Keep the pictures out and restate every record exactly.

(Data items)
[Start of section]
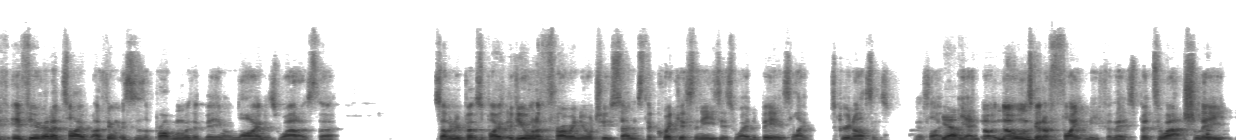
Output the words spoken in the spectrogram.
if if you're going to type, I think this is the problem with it being online as well, is that somebody puts a post. If you want to throw in your two cents, the quickest and easiest way to be is like screw Nazis. It's like, Yeah. yeah, no, no one's going to fight me for this, but to actually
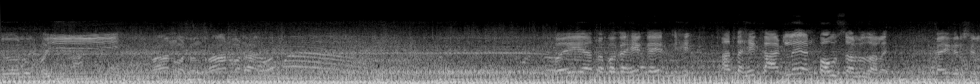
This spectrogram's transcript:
चलो भाई रान मटण रान मटण भाई आता बघा हे काय हे आता हे काढलंय आणि पाऊस चालू झालाय काय करशील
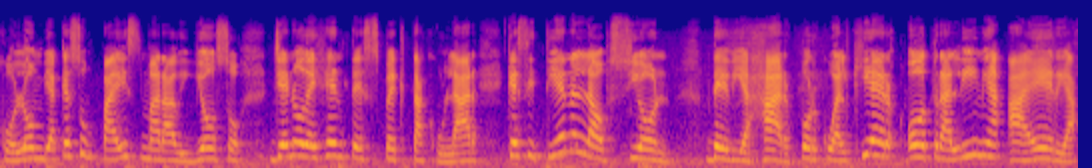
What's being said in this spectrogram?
Colombia, que es un país maravilloso, lleno de gente espectacular, que si tienen la opción de viajar por cualquier otra línea aérea,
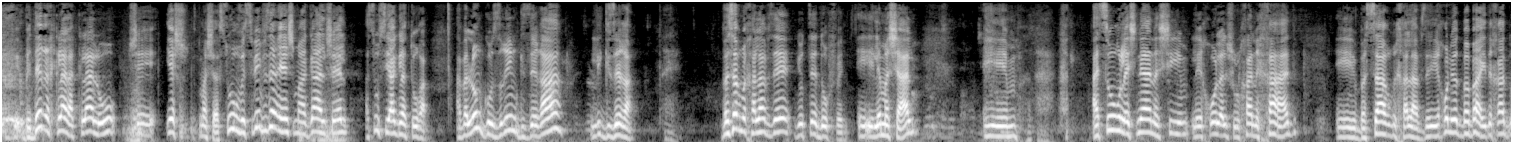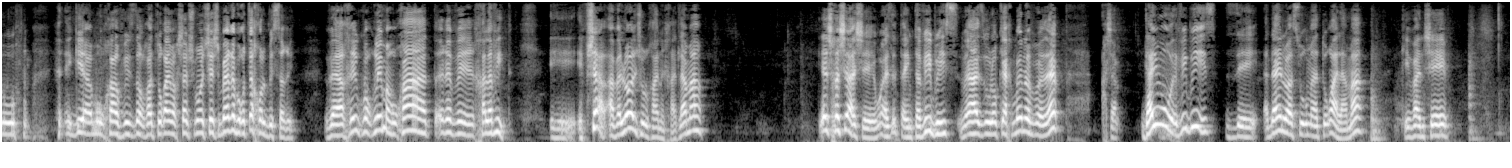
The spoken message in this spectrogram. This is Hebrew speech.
ובדרך כלל הכלל הוא שיש את מה שאסור, וסביב זה יש מעגל של עשו סייג לתורה. אבל לא גוזרים גזרה לגזרה. בשר וחלב זה יוצא דופן. אה, למשל, אה, אסור לשני אנשים לאכול על שולחן אחד אה, בשר וחלב. זה יכול להיות בבית, אחד הוא הגיע מאוחר פיסטו ארוחת צהריים, עכשיו שמונה, שש בערב, הוא רוצה לאכול בשרי. והאחרים כבר אוכלים ארוחת ערב חלבית. אפשר, אבל לא על שולחן אחד. למה? יש חשש, וואי, איזה טעים, תביא ביס, ואז הוא לוקח ממנו וזה. עכשיו, גם אם הוא הביא ביס, זה עדיין לא אסור מהתורה, למה? כיוון שזה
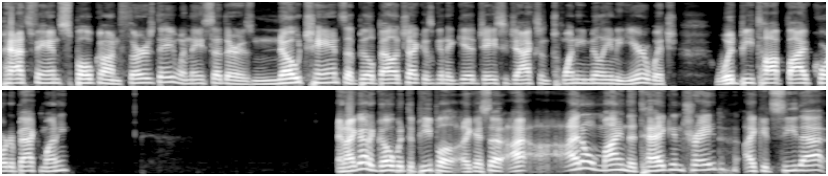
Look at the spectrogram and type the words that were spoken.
Pats fans spoke on Thursday when they said there is no chance that Bill Belichick is going to give JC Jackson 20 million a year, which would be top five quarterback money. And I got to go with the people. Like I said, I I don't mind the tag and trade. I could see that.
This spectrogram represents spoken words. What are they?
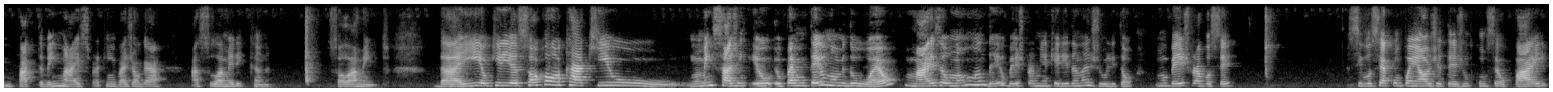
impacta bem mais para quem vai jogar a Sul-Americana. Só lamento. Daí eu queria só colocar aqui o, uma mensagem. Eu, eu perguntei o nome do Well, mas eu não mandei o beijo para minha querida Ana Júlia. Então, um beijo para você. Se você acompanhar o GT junto com seu pai,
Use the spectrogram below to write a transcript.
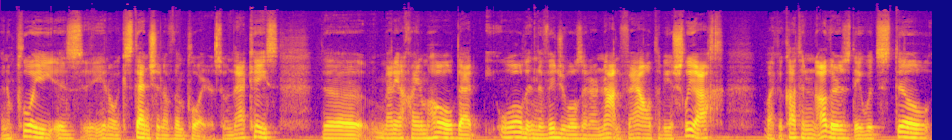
An employee is, you know, extension of the employer. So in that case, the many Achronim hold that all the individuals that are not valid to be a shliach, like a katan and others, they would still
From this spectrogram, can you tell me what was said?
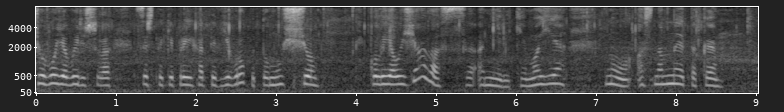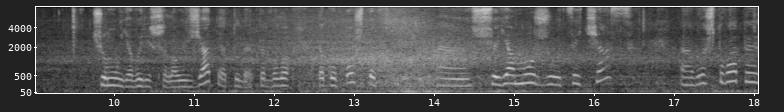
чого я вирішила все ж таки приїхати в Європу, тому що коли я уїжджала з Америки, моє ну, основне таке, чому я вирішила уїжджати оттуда, це було такий поштовх, е, що я можу цей час е, влаштувати,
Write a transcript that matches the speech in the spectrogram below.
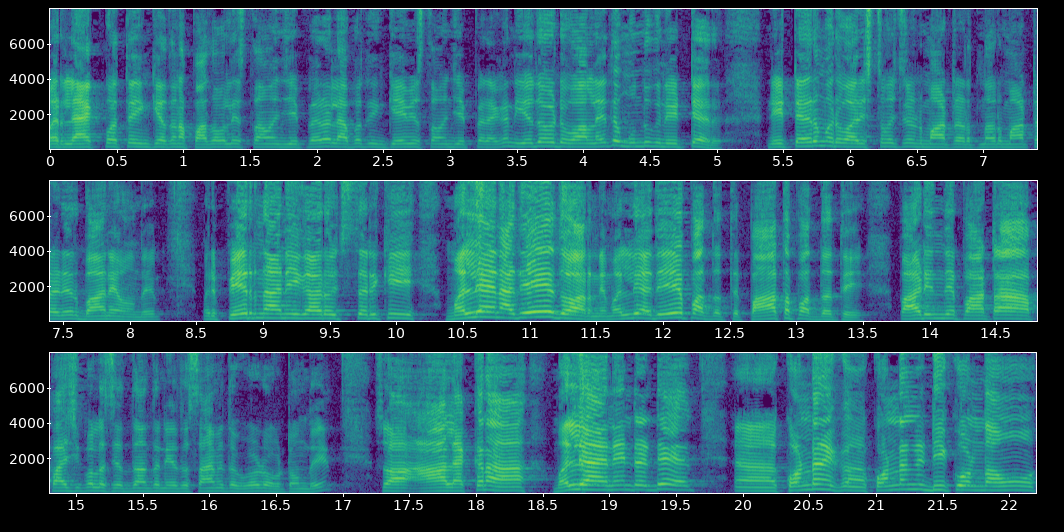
మరి లేకపోతే ఇంకేదైనా పదవులు ఇస్తామని చెప్పారో? లేకపోతే ఇంకేమి ఇస్తామని చెప్పారో? కానీ ఏదో ఒకటి వాళ్ళని అయితే ముందుకు నెట్టారు. నెట్టారు మరి వారు ఇష్టం వచ్చినట్టు మాట్లాడుతున్నారు. మాట్లాడారు బాగానే ఉంది. మరి పేరు నాని గారు వచ్చేసరికి మళ్ళీ ఆయన అదే ధోరణి మళ్ళీ అదే పద్ధతి పాత పద్ధతి. పాడిందే పాట పాచిపల్ల సిద్ధాంతం ఏదో సామెత కూడా ఒకటి ఉంది. సో ఆ- లెక్కన మళ్ళీ ఆయన ఏంటంటే కొండని కొండని ఢీకొందాము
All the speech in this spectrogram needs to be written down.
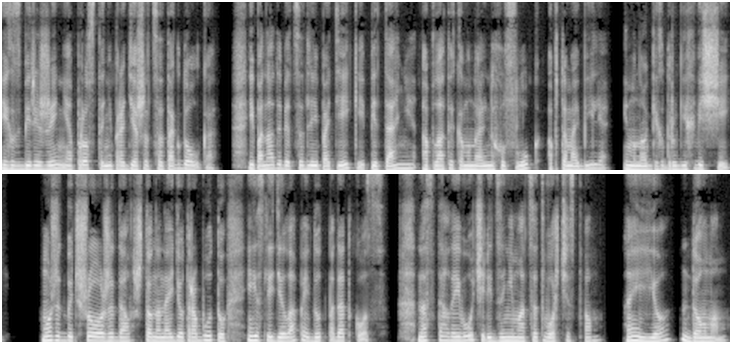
Их сбережения просто не продержатся так долго и понадобятся для ипотеки, питания, оплаты коммунальных услуг, автомобиля и многих других вещей. Может быть, Шоу ожидал, что она найдет работу, если дела пойдут под откос. Настала его очередь заниматься творчеством, а ее – домом.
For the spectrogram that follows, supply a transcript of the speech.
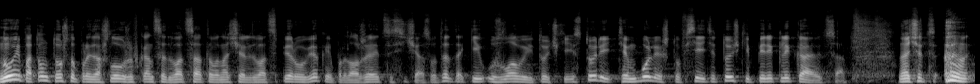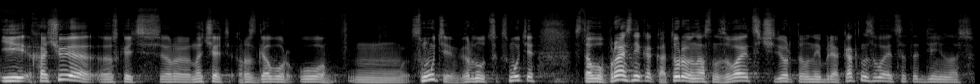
ну и потом то, что произошло уже в конце 20-го, начале 21 века и продолжается сейчас. Вот это такие узловые точки истории, тем более, что все эти точки перекликаются. Значит, и хочу я, э, сказать, начать разговор о смуте, вернуться к смуте с того праздника, который у нас называется 4 ноября. Как называется этот день у нас?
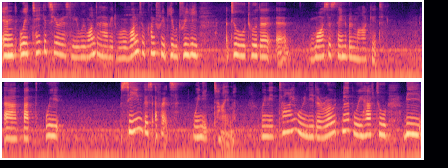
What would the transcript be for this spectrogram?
And we take it seriously. We want to have it. We want to contribute really to, to the uh, more sustainable market. Uh, but we, seeing these efforts, we need time. We need time, we need a roadmap, we have to be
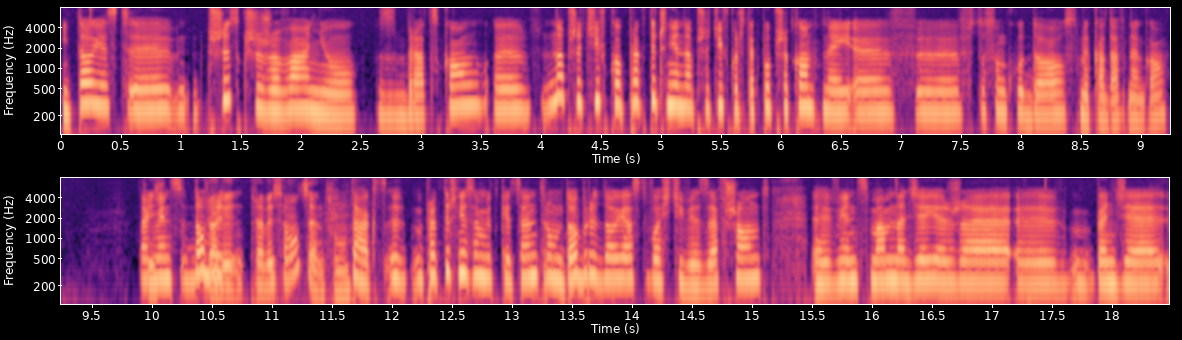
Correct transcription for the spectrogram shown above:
I to jest y, przy skrzyżowaniu z Bracką, y, naprzeciwko, praktycznie naprzeciwko, czy tak po przekątnej w, w stosunku do Smyka Dawnego. Tak więc dobry. Prawie, prawie samo centrum. Tak, y, praktycznie samiutkie centrum, dobry dojazd właściwie zewsząd, y, więc mam nadzieję, że y, będzie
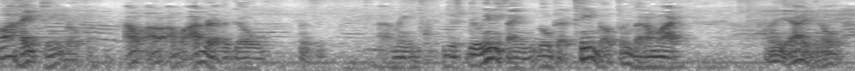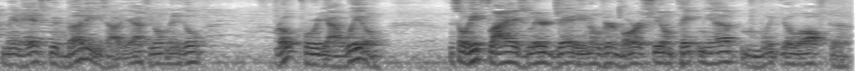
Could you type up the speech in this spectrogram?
Well, I hate team roping. I, I, I'd rather go. I mean, just do anything, go to a team roping. But I'm like, well, yeah, you know, me and Ed's good buddies. I, yeah, if you want me to go rope for you, I will. And so he'd fly his Learjet in over to Bartlesville and pick me up, and we'd go off to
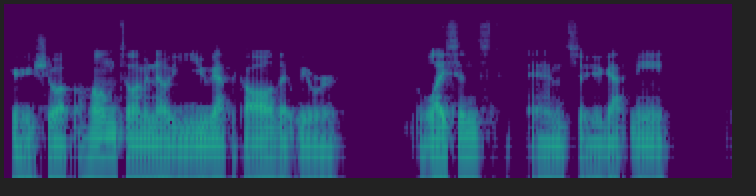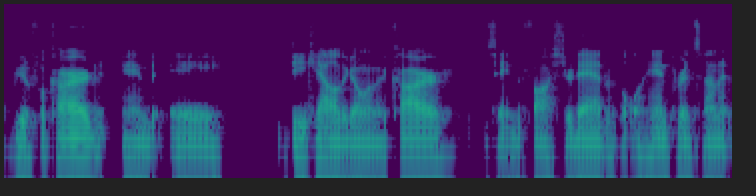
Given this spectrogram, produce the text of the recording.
here you show up at home to let me know you got the call that we were licensed. And so you got me a beautiful card and a decal to go on the car saying foster dad with little handprints on it.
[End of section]
## Task solution
Output the words spoken in the spectrogram.
if if you're going to type, I think this is the problem with it being online as well, is that somebody puts a post. If you want to throw in your two cents, the quickest and easiest way to be is like screw Nazis. It's like, Yeah. yeah, no, no one's going to fight me for this, but to actually
This spectrogram's transcript:
चलो भाई रान मटण रान मटण भाई आता बघा हे काय हे आता हे काढलंय आणि पाऊस चालू झालाय काय करशील
What's being said in this spectrogram?
Colombia, que es un país maravilloso, lleno de gente espectacular, que si tienen la opción de viajar por cualquier otra línea aérea,
The spoken message in this spectrogram. This is Hebrew speech.
ובדרך כלל הכלל הוא שיש את מה שאסור, וסביב זה יש מעגל של עשו סייג לתורה. אבל לא גוזרים גזרה לגזרה. בשר וחלב זה יוצא דופן. אה, למשל, אה, אסור לשני אנשים לאכול על שולחן אחד אה, בשר וחלב. זה יכול להיות בבית, אחד הוא הגיע מאוחר פיסטו ארוחת צהריים, עכשיו שמונה, שש בערב, הוא רוצה לאכול בשרי. והאחרים כבר אוכלים ארוחת ערב חלבית. אפשר, אבל לא על שולחן אחד. למה? יש חשש, וואי, איזה טעים, תביא ביס, ואז הוא לוקח ממנו וזה. עכשיו, גם אם הוא הביא ביס, זה עדיין לא אסור מהתורה, למה? כיוון שזה
Look at the spectrogram and type the words that were spoken.
Pats fans spoke on Thursday when they said there is no chance that Bill Belichick is going to give JC Jackson 20 million a year, which would be top five quarterback money. And I got to go with the people. Like I said, I I don't mind the tag and trade. I could see that.
This spectrogram represents spoken words. What are they?
impacta bem mais para quem vai jogar a Sul-Americana. Só lamento. Daí eu queria só colocar aqui o, uma mensagem. Eu, eu perguntei o nome do Well, mas eu não mandei o beijo para minha querida Ana Júlia. Então, um beijo para você. Se você acompanhar o GT junto com seu pai,
Use the spectrogram below to write a transcript.
An employee is, you know, extension of the employer. So in that case, the many Achronim hold that all the individuals that are not valid to be a shliach, like a katan and others, they would still
From this spectrogram, can you tell me what was said?
чого я вирішила все ж таки приїхати в Європу, тому що коли я уїжджала з Америки, моє ну, основне таке, чому я вирішила уїжджати оттуда, це було такий поштовх, е, що я можу цей час е, влаштувати,
Write a transcript that matches the speech in the spectrogram below.
మరి లేకపోతే ఇంకేదైనా పదవులు ఇస్తామని చెప్పారో? లేకపోతే ఇంకేమి ఇస్తామని చెప్పారో? కానీ ఏదో ఒకటి వాళ్ళని అయితే ముందుకు నెట్టారు. నెట్టారు మరి వారు ఇష్టం వచ్చినట్టు మాట్లాడుతున్నారు. మాట్లాడారు బాగానే ఉంది. మరి పేరు నాని గారు వచ్చేసరికి మళ్ళీ ఆయన అదే ధోరణి మళ్ళీ అదే పద్ధతి పాత పద్ధతి. పాడిందే పాట పాచిపల్ల సిద్ధాంతం ఏదో సామెత కూడా ఒకటి ఉంది. సో ఆ- లెక్కన మళ్ళీ ఆయన ఏంటంటే కొండని కొండని ఢీకొందాము
All the speech in this spectrogram needs to be written down.
Их сбережения просто не продержатся так долго и понадобятся для ипотеки, питания, оплаты коммунальных услуг, автомобиля и многих других вещей. Может быть, Шоу ожидал, что она найдет работу, если дела пойдут под откос. Настала его очередь заниматься творчеством, а ее – домом.
For the spectrogram that follows, supply a transcript of the speech.
ну и потом то, что произошло уже в конце 20-го, начале 21 века и продолжается сейчас. Вот это такие узловые точки истории, тем более, что все эти точки перекликаются. Значит, и хочу я, э, сказать, начать разговор о смуте, вернуться к смуте с того праздника, который у нас называется 4 ноября. Как называется этот день у нас?
What would the transcript be for this spectrogram?
And we take it seriously. We want to have it. We want to contribute really to, to the uh, more sustainable market. Uh, but we, seeing these efforts, we need time. We need time, we need a roadmap, we have to be
Correct transcription for the spectrogram shown above:
I to jest y, przy skrzyżowaniu z Bracką, y, naprzeciwko, praktycznie naprzeciwko, czy tak po przekątnej w, w stosunku do Smyka Dawnego. Tak więc dobry. Prawie, prawie samo centrum. Tak, y, praktycznie samiutkie centrum, dobry dojazd właściwie zewsząd, y, więc mam nadzieję, że y, będzie
Could you type up the speech in this spectrogram?
Well, I hate team roping. I, I, I'd rather go. I mean, just do anything, go to a team roping. But I'm like, well, yeah, you know, me and Ed's good buddies. I, yeah, if you want me to go rope for you, I will. And so he'd fly his Learjet in over to Bartlesville and pick me up, and we'd go off to
Given this spectrogram, produce the text of the recording.
here you show up at home to let me know you got the call that we were licensed. And so you got me a beautiful card and a decal to go on the car saying foster dad with little handprints on it.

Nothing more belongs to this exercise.